Many Saturday Night Live cast members have said that they always dreamed of being on the show someday. Not Jon Lovitz.
"It never crossed my mind, honestly," he says. This includes his time spent in the famous Groundlings in the early 1980s. "I never went to the Groundlings thinking, 'This will help get me on Saturday Night Live.'"
He knew original cast member Lorraine Newman had been selected because of her work in the improv group, but Lovitz still wasn't making the connection. After a successful appearance with the Groundlings on The Tonight Show, where he did his now famous liar character Tommy Flanagan, he got an agent who immediately set about trying get SNL's attention.
"At the same time, Lorne Michaels was coming back to Saturday Night Live as producer, and he was looking for a new cast," he says. "They were looking at people in Chicago, Los Angeles, and New York."
Lovitz was recommended by The Tonight Show folks, and went to New York to audition. Charles Grodin, with whom Lovitz had co-starred in the film The Last Resort, and Lorraine Newman, who had befriended him, also suggested Lovitz to Michaels. "I really give those two credit for helping me get the show," he notes.
After a rocky first performance for Michaels and the rest of the show's cast and writers, Lovitz returned to the NBC offices the following day and did an impromptu bit with Randy Quaid, who was already in the cast. "I looked at him twice," recalls Lovitz, "and it made Al Franken laugh so hard. It was just a reaction. I wasn't trying to be funny. Al later told me, 'You were everything we didn't want in one person, but you were funny.'"

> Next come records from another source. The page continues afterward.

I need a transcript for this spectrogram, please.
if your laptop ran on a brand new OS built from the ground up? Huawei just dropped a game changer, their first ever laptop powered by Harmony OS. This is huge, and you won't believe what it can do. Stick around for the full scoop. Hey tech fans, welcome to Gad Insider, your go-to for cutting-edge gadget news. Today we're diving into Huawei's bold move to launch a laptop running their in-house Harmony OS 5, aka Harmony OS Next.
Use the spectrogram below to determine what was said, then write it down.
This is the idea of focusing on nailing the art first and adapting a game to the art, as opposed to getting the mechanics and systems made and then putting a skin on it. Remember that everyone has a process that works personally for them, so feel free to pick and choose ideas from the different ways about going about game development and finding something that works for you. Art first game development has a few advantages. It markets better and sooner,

It was while on Saturday Night Live that he gave some advice to the kid sister of his best friend, who would later go on to be in the cast of Friends. "David Kudrow is like my brother," he says. "I met Lisa when I was 11 and she was maybe five."

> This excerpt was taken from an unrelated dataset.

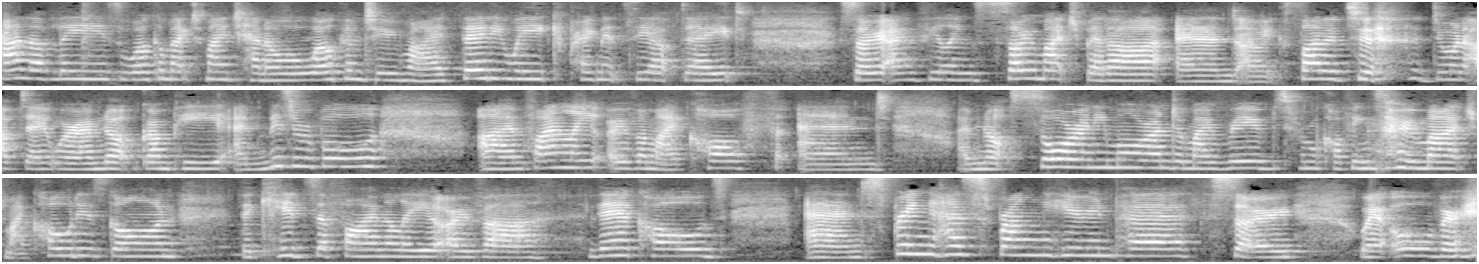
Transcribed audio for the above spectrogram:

While Lovitz was in college, Lisa became interested in acting. "I started telling her about it, and she was just my friend David's little sister. I'd never really talked to her at any great length."
Lisa Kudrow went on to study biology at Vassar, but after graduating was still drawn to acting. "She came to New York when I was on Saturday Night Live," he says. "She said, 'I want to be an actress, what do I do?' I said, 'Go to the Groundlings Theater. I learned more there than anywhere. She really did it on her own, though. She worked hard for 10 years."
Of course, she wound up being cast as Phoebe Buffay on Friends. During that show's first season, Lovitz appeared as a guest star, playing a restaurant owner who gets stoned before arriving at Monica's apartment to interview her for a job. "It was because of [Lisa] and Courtney Cox," he says of being cast in that role. Lovitz had been in the 1988 film Mr. Destiny with Cox. "We became really good friends."
When Friends started, Kudrow and Cox called Lovitz. "They told me they were in this new sitcom and said, 'Would you come on and do a guest spot?'" The show wasn't yet a hit, but Lovitz watched an episode and liked it. "I thought about it, and thought it would be fun to do. I called David and asked him, 'Have you seen your sister's new show?' and he said no. I figured it would be fun for Lisa's parents to see us on TV together, so I did it."
When the episode was shot, everyone was very excited that Lovitz was on. "I guess I was the first famous guest star they had," he says. When the episode, "The One With The Stoned Guy," aired mid-season, the show was a hit. "They treated it like I did them a favor, but by the time it came out, they were doing me a favor," he laughs.
IF YOU GO:
Jon Lovitz Rick Bronson's House of Comedy 408 East Broadway, Mall of America, Bloomington 18+; 21+ later shows $32.95 7:30 and 9:45 p.m. Friday; 7 and 9:30 p.m. Saturday. For tickets, call 952-858-8558 or visit houseofcomedy.net